Since it’s Friday, we are linking up for the Friday Five, with three awesome DC area bloggers: Mary at Mar On the Run, Cynthia at You Signed Up For What?! and Courtney from Eat Pray Run, DC. Feel free to join the fun with your own Friday Five post and be sure to visit and comment on the other blogs on the linkup!
Today, we are talking about Race Day.
Ahhh. Race Day. For me, one of the most fun and most anxiety-inducing days I know. I would consider myself a pretty seasoned racer by this point, so I’m going to share my five tips for a smooth and stress-free race day.
1. Prep the night before.
Yes, a flat runner is adorable for social media, but it also serves another purpose: ensuring that everything is ready to go early in the morning.
I lay out my outfit, preach my bib, and pack my bag. I make sure to have my arm pocket, iPod, ID and some cash, as well as any directions or information I need for the event. The more prepared I am, the easier it is to get out the door and be on my way.
2. Arrive early.
Your mileage may vary, but I like to be at a race 45 minutes to an hour before the start time. This give me ample opportunity to find parking, make use of the restroom, walk off some of my nerves, meet up with my friends, use the restroom, take some pictures, find the start line, and use the restroom.
I tend to settle down when I can immerse myself in the crowd, so it’s a great calming technique for me.
3. Set goals.
I always try to keep three goals in mind when I race. The first is my “reach goal” – the goal for which I aim if I am feeling great and all the stars align. The second is the goal I’ve trained for. Generally, this second goal is just to PR the race. My third goal is a variation of do my best. If I can’t PR for whatever reason, then I need to focus on something else – my breathing, my form, my posture. Something where I can walk away from the finish line feeling like I’ve accomplished something positive. Every race is a learning experience in some way, and my goal is to always leave an event with new knowledge about myself and my running.

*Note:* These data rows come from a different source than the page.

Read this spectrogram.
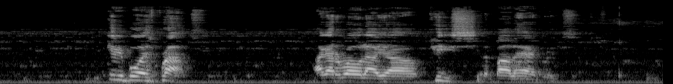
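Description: A man speaks calmly and close up, in short bursts with pauses.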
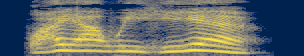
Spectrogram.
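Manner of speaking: low, quiet whisper. Reading a story aloud, a character asks a question: low whisper. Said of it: "asks in a low whisper".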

Although a solid PR is always nice.
4. Run smart.
It’s so easy to get caught up in the adrenaline rush at the start line, but unless you’ve trained at an all-out sprint, the wiser decision is to hold yourself back and race how you’ve trained.
It’s the difference between this face

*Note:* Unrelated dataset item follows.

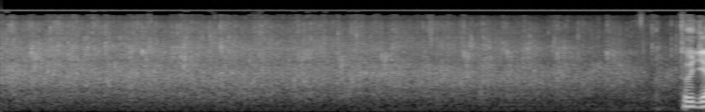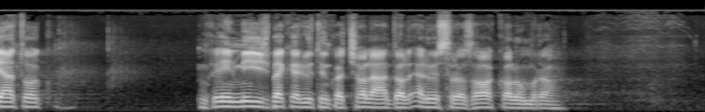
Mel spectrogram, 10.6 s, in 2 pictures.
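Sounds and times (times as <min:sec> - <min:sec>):
audience applause: 0:00.0 - 0:06.3
speech: 0:05.1 - 0:05.8, 0:06.8 - 0:09.6.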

and this face.
5. Trust your training and be at peace.
I think the best piece of advice I’ve ever received in three years of running is “Be at peace with how you did at that race, at that time, on that day, in those conditions.” I have had some disappointing races. Sometimes it was my fault due to under training or running injured, and sometimes it was just a combination of bad circumstances that led to a substandard day on the course.
While there are races where I wish things had gone better, I’ve taken those words to heart and focused on the positives of those days, rather than getting down on myself.

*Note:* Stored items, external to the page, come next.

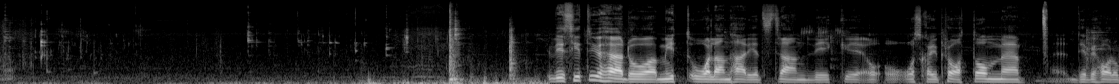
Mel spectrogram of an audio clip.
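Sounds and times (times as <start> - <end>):
drink pouring to refill a cup: 0.0 - 4.5
speech: 5.5 - 11.1.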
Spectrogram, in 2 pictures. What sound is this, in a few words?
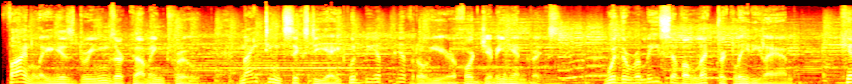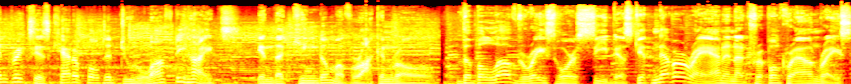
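narration, male voice talent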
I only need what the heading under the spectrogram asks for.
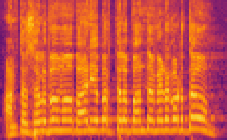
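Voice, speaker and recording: High-voiced animated preacher man. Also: brisk. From India. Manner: animated preaching with mimicked quarrels and rhetorical questions. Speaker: pastor. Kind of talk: sermon.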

What are five tips you keep in mind for race day?
What’s the best piece of running advice you’ve ever received?